Problem details: Without the pictures, copy the entries below word for word.

--- Exercise material Enclosed Below ---

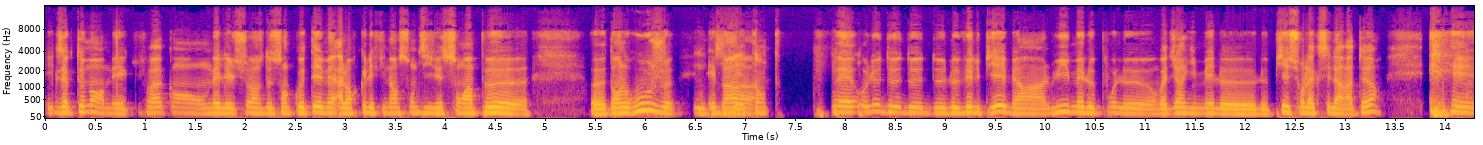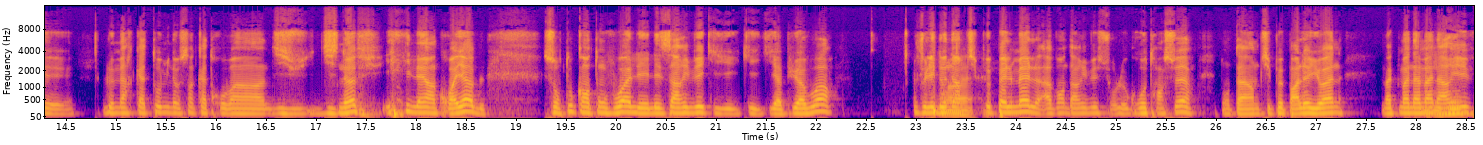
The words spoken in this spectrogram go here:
Exactement, mais tu vois, quand on met les chances de son côté, mais alors que les finances sont, sont un peu dans le rouge, et eh ben, au lieu de, de, lever le pied, ben, lui, met le, le, on va dire, il met le, le pied sur l'accélérateur. Et le mercato 1999, il est incroyable. Surtout quand on voit les, les arrivées qu'il qui, qui a pu avoir. Je vais les donner un petit peu pêle-mêle avant d'arriver sur le gros transfert dont tu as un petit peu parlé, Johan. McManaman mhm. arrive,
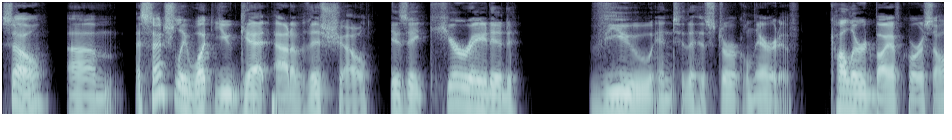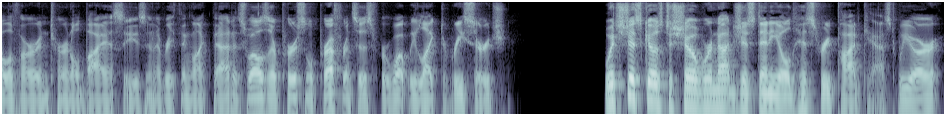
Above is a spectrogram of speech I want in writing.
So, um, essentially, what you get out of this show is a curated view into the historical narrative, colored by, of course, all of our internal biases and everything like that, as well as our personal preferences for what we like to research. Which just goes to show we're not just any old history podcast. We are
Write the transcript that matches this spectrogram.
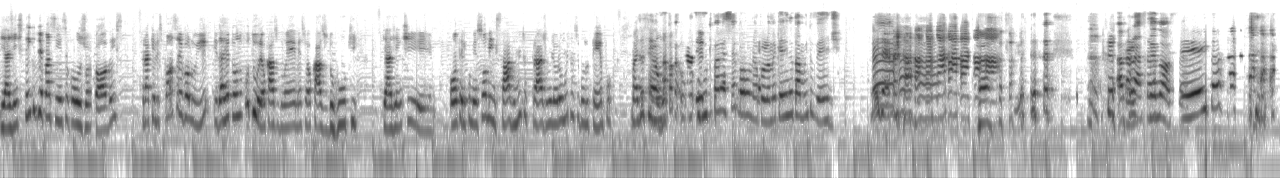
e a gente tem que ter paciência com os jovens para que eles possam evoluir e dar retorno no futuro. É o caso do Emerson, é o caso do Hulk, que a gente ontem ele começou meio instável, muito frágil, melhorou muito no segundo tempo, mas assim, É, não o, dá Hulk, pra... o, o Hulk parece ser bom, né? O problema é que ele ainda tá muito verde. Pois é. A praça é nossa. Eita!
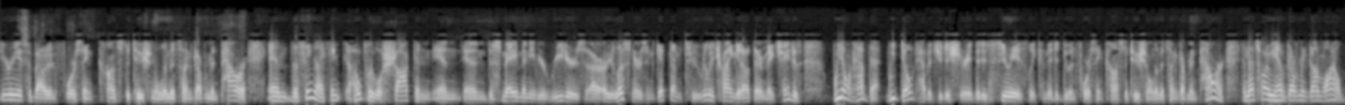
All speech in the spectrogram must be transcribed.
serious about enforcing constitutional limits on government power. And the thing I think hopefully will shock and, and, and dismay many of your readers uh, or your listeners and get them to really try and get out there and make changes, we don't have that. We don't have a judiciary that is seriously committed to enforcing constitutional limits on government power. And that's why we have government gone wild.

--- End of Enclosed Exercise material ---

Reply to the task:
The words spoken in this spectrogram go here:
Exactement, mais tu vois, quand on met les chances de son côté, mais alors que les finances sont, sont un peu dans le rouge, et eh ben, au lieu de, de, lever le pied, ben, lui, met le, le, on va dire, il met le, le pied sur l'accélérateur. Et le mercato 1999, il est incroyable. Surtout quand on voit les, les arrivées qu'il qui, qui a pu avoir. Je vais les donner un petit peu pêle-mêle avant d'arriver sur le gros transfert dont tu as un petit peu parlé, Johan. McManaman mhm. arrive,
Above is a spectrogram of speech I want in writing.
So, um, essentially, what you get out of this show is a curated view into the historical narrative, colored by, of course, all of our internal biases and everything like that, as well as our personal preferences for what we like to research. Which just goes to show we're not just any old history podcast. We are
Write the transcript that matches this spectrogram.
e a gente tem que ter paciência com os jovens para que eles possam evoluir e dar retorno no futuro. É o caso do Emerson, é o caso do Hulk, que a gente ontem ele começou meio instável, muito frágil, melhorou muito no segundo tempo, mas assim, É, não o, dá Hulk, pra... o, o Hulk parece ser bom, né? O problema é que ele ainda tá muito verde. Pois é. A praça é nossa. Eita!
All speech in the spectrogram must be transcribed.
serious about enforcing constitutional limits on government power. And the thing I think hopefully will shock and, and, and dismay many of your readers uh, or your listeners and get them to really try and get out there and make changes, we don't have that. We don't have a judiciary that is seriously committed to enforcing constitutional limits on government power. And that's why we have government gone wild.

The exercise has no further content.